TASK TO CARRY OUT: Your task is to copy each line of the records that includes the string "note".

Extracted records:
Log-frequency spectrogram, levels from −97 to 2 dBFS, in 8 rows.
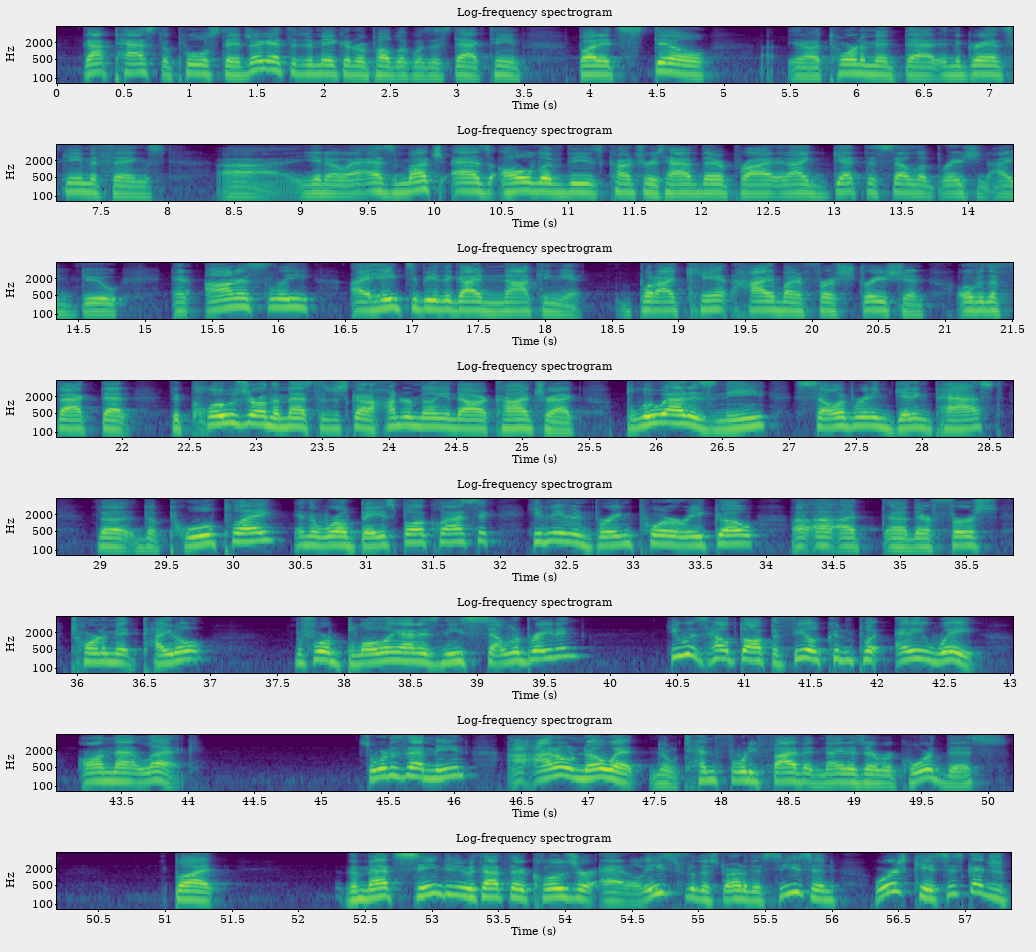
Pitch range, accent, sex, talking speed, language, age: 140-190 Hz, American, male, 175 wpm, English, 20-39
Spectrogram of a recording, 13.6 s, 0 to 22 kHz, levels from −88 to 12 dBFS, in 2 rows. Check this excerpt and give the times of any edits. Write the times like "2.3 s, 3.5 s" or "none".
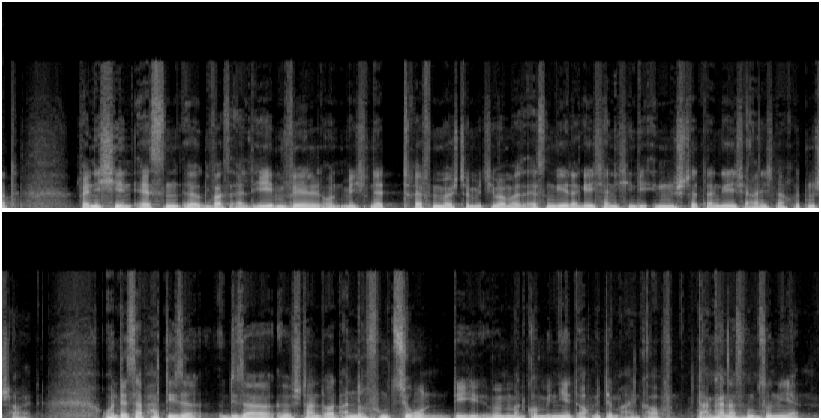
9.6 s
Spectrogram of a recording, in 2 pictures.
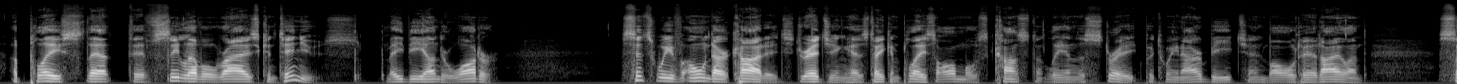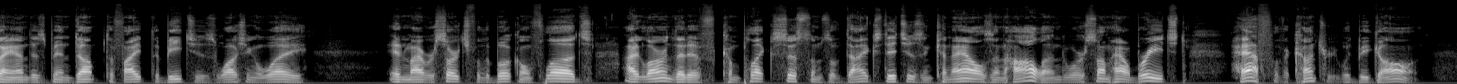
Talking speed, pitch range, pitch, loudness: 150 wpm, 105-130 Hz, 115 Hz, -19 LUFS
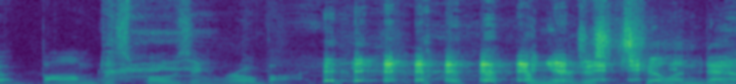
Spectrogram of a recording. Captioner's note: Ryan laughing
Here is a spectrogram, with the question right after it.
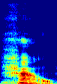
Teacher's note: the first part of the diphthong is usually much longer and louder than the second, at least in RP English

RESPONSE:
Spectrogram of a recording. Captioner's note: Ryan laughing
Teacher's note: the first part of the diphthong is usually much longer and louder than the second, at least in RP English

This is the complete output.